Jewish World Review Nov. 15, 1999 /6 Kislev, 5760
Why not sensitize cabbies?
WHEN YOU reach the stage in life that actor Danny Glover has, you don't
expect racism to play much of a role in your day-to-day routine. But last
week, the "Lethal Weapon" star held a news conference in New York to
publicize his recent encounters with racist stereotypes on the streets of
Like many black men (and sometimes women), Glover had trouble when he tried
to hail a cab for himself and his college-age daughter and her roommate.
First, several empty cabs passed him by. When a driver finally stopped, he
refused Glover's request to sit up front where he could stretch out his
legs, which Glover explained were bothering him because of an old hip
During a press conference he held to complain about racial stereotyping,
Glover blamed racism for his unpleasant experiences. But if it is racism,
it's certainly not the old-fashioned prejudice of whites against blacks.
Most of the taxi drivers who passed Glover by -- and the rude one who
finally picked him up -- were "people of color," according to Glover's
lawyer, who spoke at the press conference.
Not surprising in a city where the Taxi and Limousine Commission estimates
that about 70 percent of New York cabbies are immigrants from India,
Pakistan and Bangladesh. Only a small minority of New York City cab drivers

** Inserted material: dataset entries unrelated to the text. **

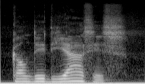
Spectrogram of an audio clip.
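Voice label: "candidiasis", Dutch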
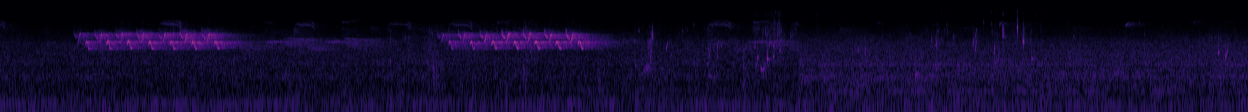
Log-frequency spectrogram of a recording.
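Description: A songbird sings two rapid trills of quickly repeated high notes, each about a second and a half long, about three seconds apart. A few faint small ticks and knocks follow over a low background.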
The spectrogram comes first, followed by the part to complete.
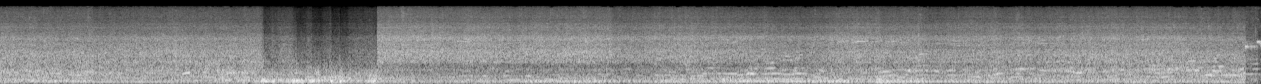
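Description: Heavy rain pouring onto a flooded street and standing water, a loud steady hiss of drops. About three seconds in there is a brief low rumble.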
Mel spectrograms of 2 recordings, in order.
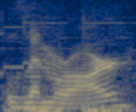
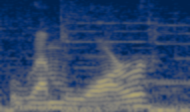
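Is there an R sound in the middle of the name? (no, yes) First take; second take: yes; no. First: The name has an R sound in the middle. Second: The name has no R sound in the middle. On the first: "literally just pronounced as it looks" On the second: "with, like, no R's, but, like, other than the second R"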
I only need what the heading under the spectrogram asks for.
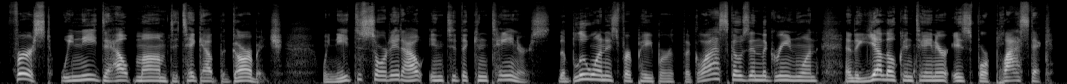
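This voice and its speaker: Narrator as a pompous high-voiced toy hedgehog. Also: expressive, moderate pace, pushed and bright, no echo, clean studio sound. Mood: important, instructive. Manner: pompous, precise. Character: self-important, dutiful toy hedgehog who loves rules.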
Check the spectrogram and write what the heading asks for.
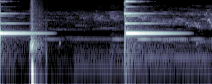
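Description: Two identical bright ding sound effects, about a second and a quarter apart, each ringing out and fading over about half a second. A short low thump follows soon after the first ding.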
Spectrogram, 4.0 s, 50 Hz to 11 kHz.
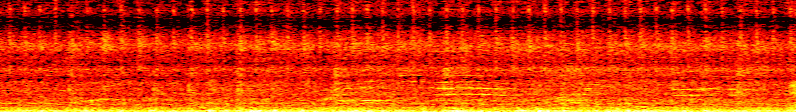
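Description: A Yamaha Nmax v2 scooter engine runs at an unstable idle, a steady close mechanical rumble with a rough, uneven knocking pulse and no break.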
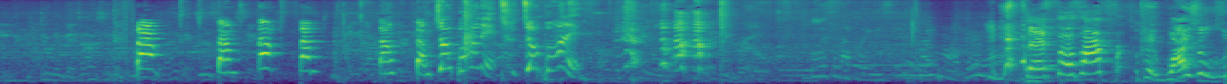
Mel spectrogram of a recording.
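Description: A young woman talks and laughs with animation close to the microphone.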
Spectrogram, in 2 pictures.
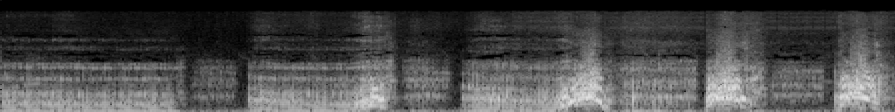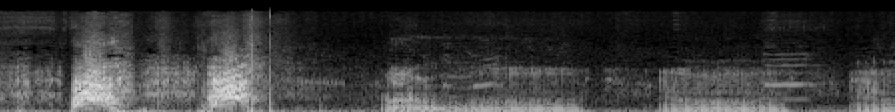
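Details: Hostile Kangal shepherd dog (Aksaray Malaklısı) in rural Anatolia, Turkey, guarding against unfamiliar people. Low, droning growls frame a run of five or six forceful barks in the middle.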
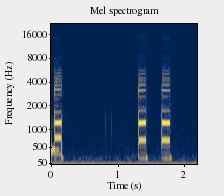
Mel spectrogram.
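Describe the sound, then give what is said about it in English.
Someone dials 411 on a telephone keypad to call information: one short tone, a pause of about a second, then two identical tones in quick succession, steady and moderately loud against faint line hiss. “Let's get our dial tone. All right. We'll dial, what should we dial, 411?”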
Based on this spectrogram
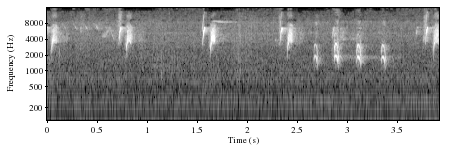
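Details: American robin in autumn in the Montreal region of Quebec, migrating south and seemingly nervous, gives a dozen short, sharp, high chirps in pairs and clusters over four seconds, ending with lower squeaky notes.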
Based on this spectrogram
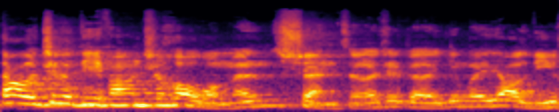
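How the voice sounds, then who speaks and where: Over noticeable background noise, the speaker goes at a fairly quick pace with very wide pitch swings. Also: man. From China. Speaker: traveller. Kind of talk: interview. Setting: indoor cafe. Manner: fast; hesitant fillers.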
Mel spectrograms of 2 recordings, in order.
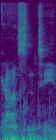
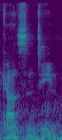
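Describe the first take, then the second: First: The last syllable is not stressed. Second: The stress falls on the last syllable. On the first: "I always said Constantine" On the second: "always stresses the teen"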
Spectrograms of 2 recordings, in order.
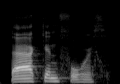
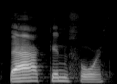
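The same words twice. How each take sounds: The two takes are said the same way.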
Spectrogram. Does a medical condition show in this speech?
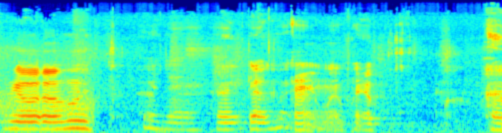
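Yes: cerebral palsy; speech disability.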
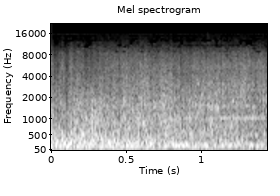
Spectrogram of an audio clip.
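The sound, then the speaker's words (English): A loud, sustained roar of an airplane exploding on a Nazi airfield after gasoline leaking from a broken fuel tank caught fire, a dense rumbling blast of noise that holds steady without pause for its whole length, with no voices. “The gasoline caught fire and the plane exploded.”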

are U.S.-born or European immigrants, and this pattern is repeated in cities
across the country.
But if you ask these mostly brown-skinned drivers why so few are willing
to pick up black riders, you'll get the same answers: fear of being robbed
by the passenger, fear of being robbed by others in the neighborhoods where
these passengers live, fear of being ripped off of the fare they're entitled
to. One African taxi driver I ride with frequently admitted that he
routinely asks some black customers to pay their fare at the beginning of
the trip, even though it's against company policy, because he's had so many
customers flee the cab without paying.
Racial stereotyping? Absolutely. But the problem is not an easy one to
solve, in part, because the stereotypes in many cases reflect the drivers'
own experiences. Steven Holmes, a reporter for The New York Times, wrote a
column this spring on his own encounters with this kind of racial
stereotyping, as both victim and perpetrator.
Holmes, who is black, was stopped a few weeks earlier by a D.C. police
officer while walking near his home in a predominantly white neighborhood.
Holmes became angry when he discovered, after calling the local precinct,
that the officer had lied when he said Holmes matched the description of a
burglar in a housebreaking nearby. There had been no break-ins, leaving
Holmes to conclude the police stopped him because he was black.
But Holmes' anger abated when he realized that he'd been guilty of the same
kind of stereotyping years earlier when he had driven a taxi in New York
while putting himself through college.
In three years of driving, Holmes was robbed twice, both times by young,
black men. " I did not quit driving a taxi. I liked the job too much,"
Holmes said. "But I became more choosy about who I let in my cab. I still
picked up black women, older men, couples, families and men dressed in
suits. But my sense of tolerance and racial solidarity was tested every time
a casually dressed young black man, especially one in sneakers, tried to
hail my cab. Most times, I drove right by," he admitted.
How do we fight the temptation to judge people by the color of their skin?
There are already laws on the books in most cities that make it illegal to
discriminate against passengers, but they haven't ended the practice. Glover
recommends more training for drivers.
I'm usually skeptical of such
racial-sensitivity programs, but maybe it's worth a try. Taxi drivers have
the right to avoid danger, but law-abiding citizens also have the right not
to be presumed dangerous simply because they're
Linda Chavez Archives
©1999, Creators Syndicate